This block makes a wonderful scrap quilt but can just as easily be adapted to use only two fabrics or a carefully chosen mix of your favourite palette, the only stipulation I would make is that you need lights and darks to ensure clear definition, if you choose fabrics which are too close in shade or tone you will lose the pattern.
It would work with pastels on white or ivory, for a baby quilt; or two plains for the team colours of any keen supporter, claret and blue for a West Ham supporter perhaps. Imagine it in red and white, a striking alternative to the traditional double Irish chain. Perhaps it would work in black and red if you have a Goth in the household, or black and neon Brights if you want a stunner.
I’ll explain how it’s made and give the dimensions when it is finished, but there is a long way to go yet; now that the nights are drawing in and the days getting colder and wetter my garden needs to be “put to bed “, and then the quilting can begin.
Another trip to my local charity shop, I’m light very little cash but I have 2 weenie little plaid shirts (age3) 50p each, and a ladies plaid shirt in a pretty lavender and cool green which will pretty up my planned plaid quilt with some more feminine colours.
A beautiful Monsoon Blouse for £2, and the ugliest white skirt imaginable, which isn’t even in my size, ruffles in all the wrong places, all so badly gathered and stitched in place, and an asymmetric hem, which hung down at the back and rose up at the front, a real horror. £1.50
Why? You may well ask, although the skirt looked rather sad it was made of fine cotton lawn, and was lined in the same fabric, and edged in the some nice quality Guipure lace.
The skirt was a supermarket brand, the materials were good but it was badly made, and badly designed.

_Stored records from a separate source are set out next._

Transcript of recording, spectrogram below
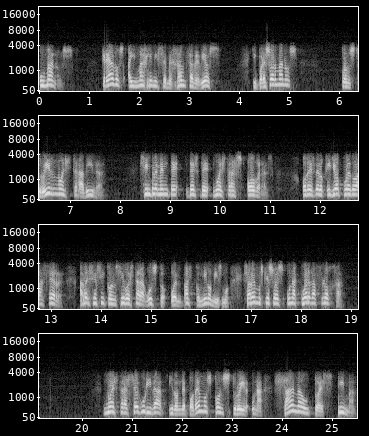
humanos, creados a imagen y semejanza de Dios. Y por eso, hermanos, construir nuestra vida simplemente desde nuestras obras o desde lo que yo puedo hacer, a ver si así consigo estar a gusto o en paz conmigo mismo, sabemos que eso es una cuerda floja nuestra seguridad y donde podemos construir una sana autoestima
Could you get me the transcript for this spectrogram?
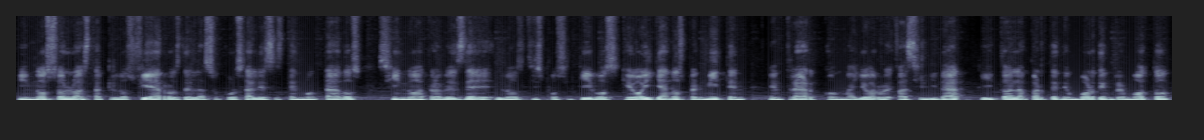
y no solo hasta que los fierros de las sucursales estén montados, sino a través de los dispositivos que hoy ya nos permiten entrar con mayor facilidad y toda la parte de onboarding remoto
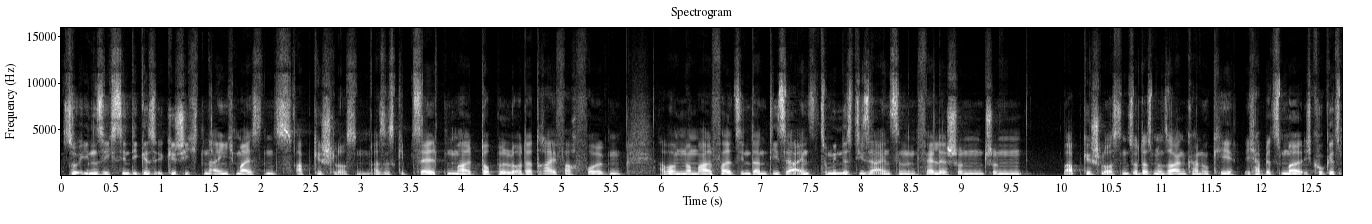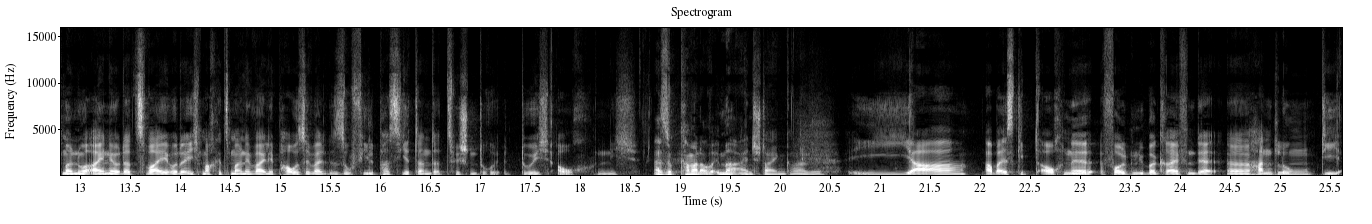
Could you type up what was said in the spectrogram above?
so in sich sind die Ges Geschichten eigentlich meistens abgeschlossen. Also es gibt selten mal Doppel- oder Dreifachfolgen, aber im Normalfall sind dann diese eins, zumindest diese einzelnen Fälle schon, schon abgeschlossen, sodass man sagen kann, okay, ich habe jetzt mal, ich gucke jetzt mal nur eine oder zwei oder ich mache jetzt mal eine Weile Pause, weil so viel passiert dann dazwischen durch auch nicht. Also kann man auch immer einsteigen quasi. Ja, aber es gibt auch eine folgenübergreifende äh, Handlung, die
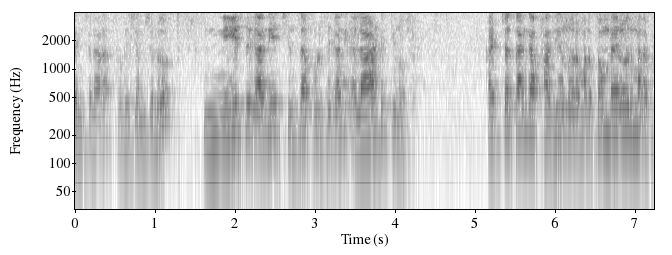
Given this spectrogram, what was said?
చెంచనర రెండు చెంచాలు. నీసు కానీ చింతపులుసు కానీ ఎలాంటి తినొద్దు. ఖచ్చితంగా పదిహేను రోజులు మన తొంభై రోజులు మనకు.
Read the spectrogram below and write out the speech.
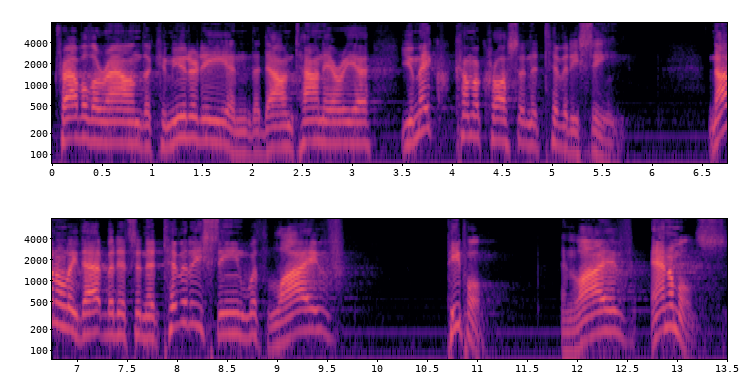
travel around the community and the downtown area, you may come across a nativity scene. Not only that, but it's a nativity scene with live people and live animals.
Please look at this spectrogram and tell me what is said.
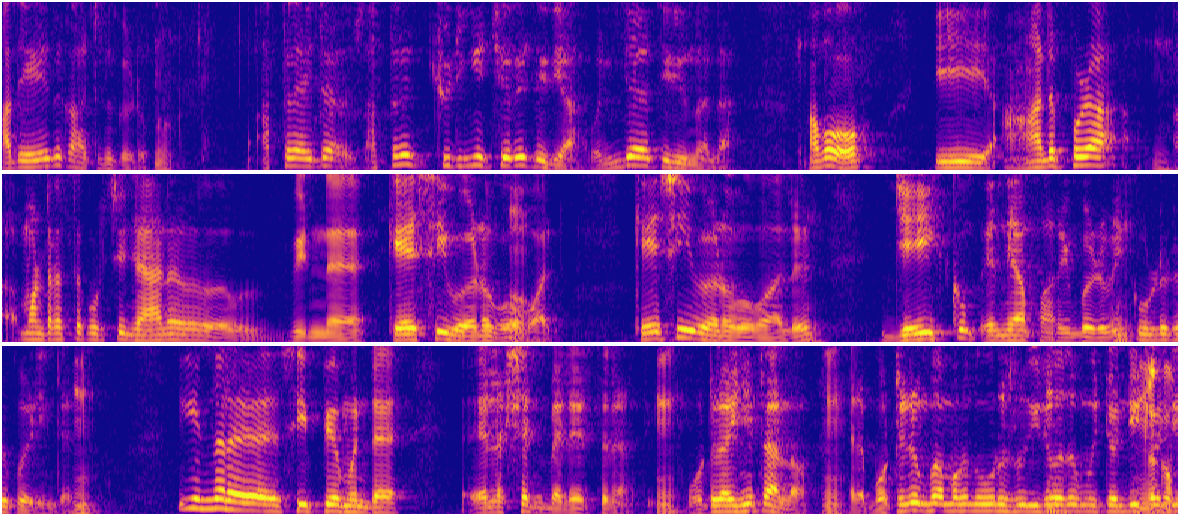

Who on earth wants a ruffle around the hips adding inches at the very place you want it to skim? And why stitch on and edge the ruffle in polyester thread which either was cream or has yellowed so making the whole skirt look grubby. The one thing you want from white clothing is the fresh look of pure white, grubby white will never be a good look.
So I bought it to cut up, and for £1.50 and a little work I got more than a yard of fine white cotton lawn, not suitable for patchwork, but perfect for foundation piecing, and linings where you don’t want what is underneath to show through; a white zip, a spare button, and 3 and a half yards of good white lace, which I’m sure I’ll find a use for. All I threw out was the ruffle.
Lastly a completed embroidery, of an Amish scene with quilts! All I need now is to find a suitable frame for it, and it can hang in my workroom, 50p and there was another canvas in the bag with crewel wool, I might give that to a friend who does embroideries, as I doubt whether I will ever find time to stitch it myself.